■ EXERCISE: When a record contains an image, skip the image and retype the rest of that record exactly.

■ SOURCE DATA:
________

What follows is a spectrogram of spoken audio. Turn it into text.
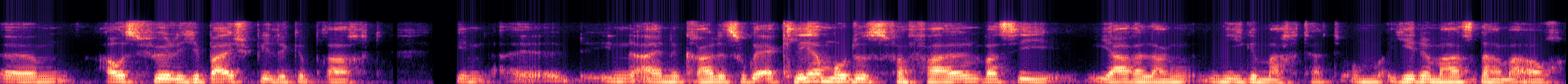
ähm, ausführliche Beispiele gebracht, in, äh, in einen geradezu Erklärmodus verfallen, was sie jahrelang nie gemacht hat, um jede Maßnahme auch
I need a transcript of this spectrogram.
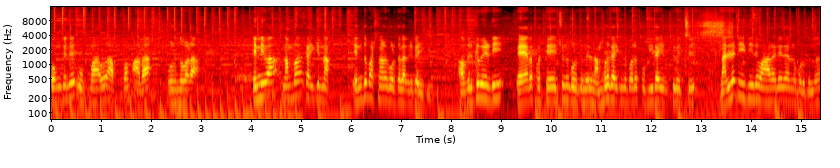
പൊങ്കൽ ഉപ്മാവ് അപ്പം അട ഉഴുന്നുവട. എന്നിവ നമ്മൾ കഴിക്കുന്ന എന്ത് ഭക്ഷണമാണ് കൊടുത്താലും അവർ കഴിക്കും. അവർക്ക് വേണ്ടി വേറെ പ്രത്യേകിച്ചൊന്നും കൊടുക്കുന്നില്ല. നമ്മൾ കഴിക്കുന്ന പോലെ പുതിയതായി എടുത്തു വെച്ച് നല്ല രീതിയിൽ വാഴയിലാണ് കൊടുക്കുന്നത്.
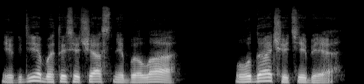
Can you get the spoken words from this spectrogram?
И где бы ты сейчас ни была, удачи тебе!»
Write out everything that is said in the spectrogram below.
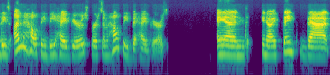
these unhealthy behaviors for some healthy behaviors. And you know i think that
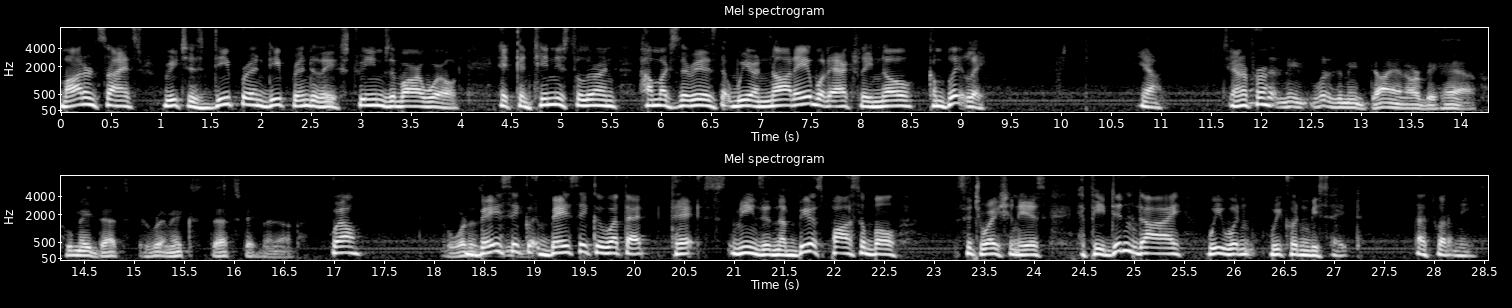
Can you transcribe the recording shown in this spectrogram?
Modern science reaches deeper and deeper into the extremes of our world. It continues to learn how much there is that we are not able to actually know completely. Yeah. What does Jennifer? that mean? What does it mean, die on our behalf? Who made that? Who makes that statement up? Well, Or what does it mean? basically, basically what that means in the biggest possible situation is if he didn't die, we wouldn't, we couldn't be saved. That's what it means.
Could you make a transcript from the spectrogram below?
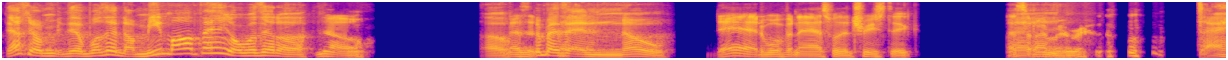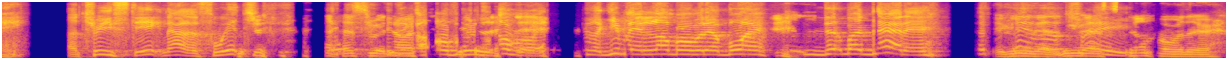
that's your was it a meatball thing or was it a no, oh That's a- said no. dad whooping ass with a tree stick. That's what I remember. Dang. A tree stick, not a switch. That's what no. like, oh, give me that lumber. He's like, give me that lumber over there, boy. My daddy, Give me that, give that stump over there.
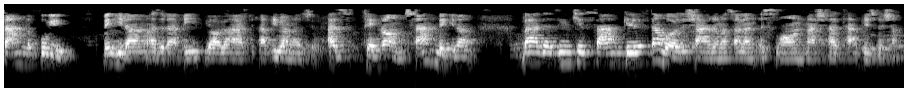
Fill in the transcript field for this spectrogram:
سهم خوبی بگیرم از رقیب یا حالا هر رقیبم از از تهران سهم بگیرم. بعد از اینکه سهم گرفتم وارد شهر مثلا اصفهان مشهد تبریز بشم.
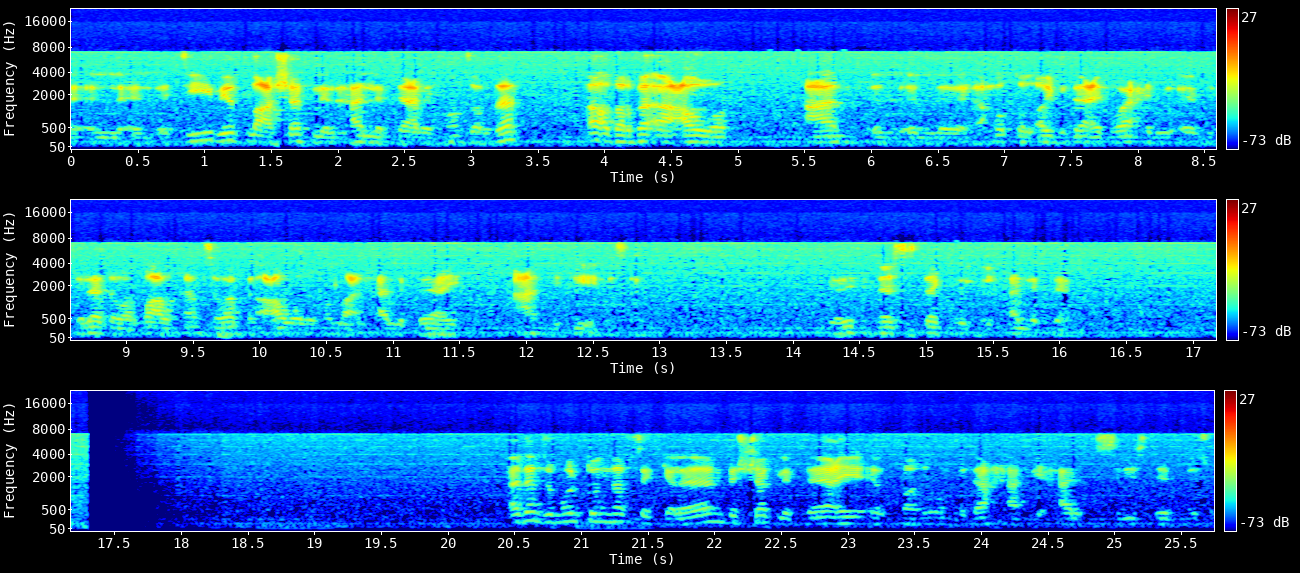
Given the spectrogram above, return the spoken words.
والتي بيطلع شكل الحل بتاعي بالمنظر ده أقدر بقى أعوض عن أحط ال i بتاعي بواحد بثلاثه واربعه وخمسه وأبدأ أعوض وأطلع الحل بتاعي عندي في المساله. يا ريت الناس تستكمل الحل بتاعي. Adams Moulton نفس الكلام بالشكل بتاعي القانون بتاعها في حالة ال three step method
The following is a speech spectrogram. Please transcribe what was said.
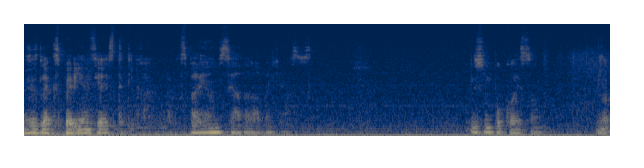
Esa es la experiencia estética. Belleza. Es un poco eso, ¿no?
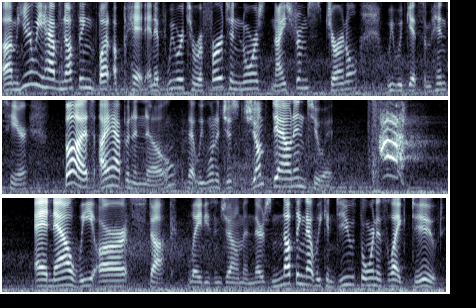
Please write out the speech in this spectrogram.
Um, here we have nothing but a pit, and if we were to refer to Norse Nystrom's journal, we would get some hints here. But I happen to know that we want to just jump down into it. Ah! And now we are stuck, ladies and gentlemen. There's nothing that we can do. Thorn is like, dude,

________

■ EXPECTED ANSWER:
What follows is a spectrogram of spoken audio. Turn it into text.
ähm, ausführliche Beispiele gebracht, in, äh, in einen geradezu Erklärmodus verfallen, was sie jahrelang nie gemacht hat, um jede Maßnahme auch
I need a transcript of this spectrogram.
പൊങ്കൽ ഉപ്മാവ് അപ്പം അട ഉഴുന്നുവട. എന്നിവ നമ്മൾ കഴിക്കുന്ന എന്ത് ഭക്ഷണമാണ് കൊടുത്താലും അവർ കഴിക്കും. അവർക്ക് വേണ്ടി വേറെ പ്രത്യേകിച്ചൊന്നും കൊടുക്കുന്നില്ല. നമ്മൾ കഴിക്കുന്ന പോലെ പുതിയതായി എടുത്തു വെച്ച് നല്ല രീതിയിൽ വാഴയിലാണ് കൊടുക്കുന്നത്.
Can you get the spoken words from this spectrogram?
И где бы ты сейчас ни была, удачи тебе!»
Write out everything that is said in the spectrogram below.
these unhealthy behaviors for some healthy behaviors. And you know i think that
Can you transcribe the recording shown in this spectrogram?
Modern science reaches deeper and deeper into the extremes of our world. It continues to learn how much there is that we are not able to actually know completely. Yeah. What does Jennifer? that mean? What does it mean, die on our behalf? Who made that? Who makes that statement up? Well, Or what does it mean? basically, basically what that means in the biggest possible situation is if he didn't die, we wouldn't, we couldn't be saved. That's what it means.
Could you make a transcript from the spectrogram below?
that's your was it a meatball thing or was it a no, oh That's a- said no. dad whooping ass with a tree stick. That's what I remember. Dang. A tree stick, not a switch. That's what no. like, oh, give me that lumber. He's like, give me that lumber over there, boy. My daddy, Give me that, give that stump over there.
Fill in the transcript field for this spectrogram:
سهم خوبی بگیرم از رقیب یا حالا هر رقیبم از از تهران سهم بگیرم. بعد از اینکه سهم گرفتم وارد شهر مثلا اصفهان مشهد تبریز بشم.
Given the spectrogram above, return the spoken words.
والتي بيطلع شكل الحل بتاعي بالمنظر ده أقدر بقى أعوض عن أحط ال i بتاعي بواحد بثلاثه واربعه وخمسه وأبدأ أعوض وأطلع الحل بتاعي عندي في المساله. يا ريت الناس تستكمل الحل بتاعي. Adams Moulton نفس الكلام بالشكل بتاعي القانون بتاعها في حالة ال three step method
The following is a speech spectrogram. Please transcribe what was said.
Esa es la experiencia estética. Belleza. Es un poco eso, ¿no?
Please write out the speech in this spectrogram.
Um, here we have nothing but a pit, and if we were to refer to Norse Nystrom's journal, we would get some hints here. But I happen to know that we want to just jump down into it. Ah! And now we are stuck, ladies and gentlemen. There's nothing that we can do. Thorn is like, dude,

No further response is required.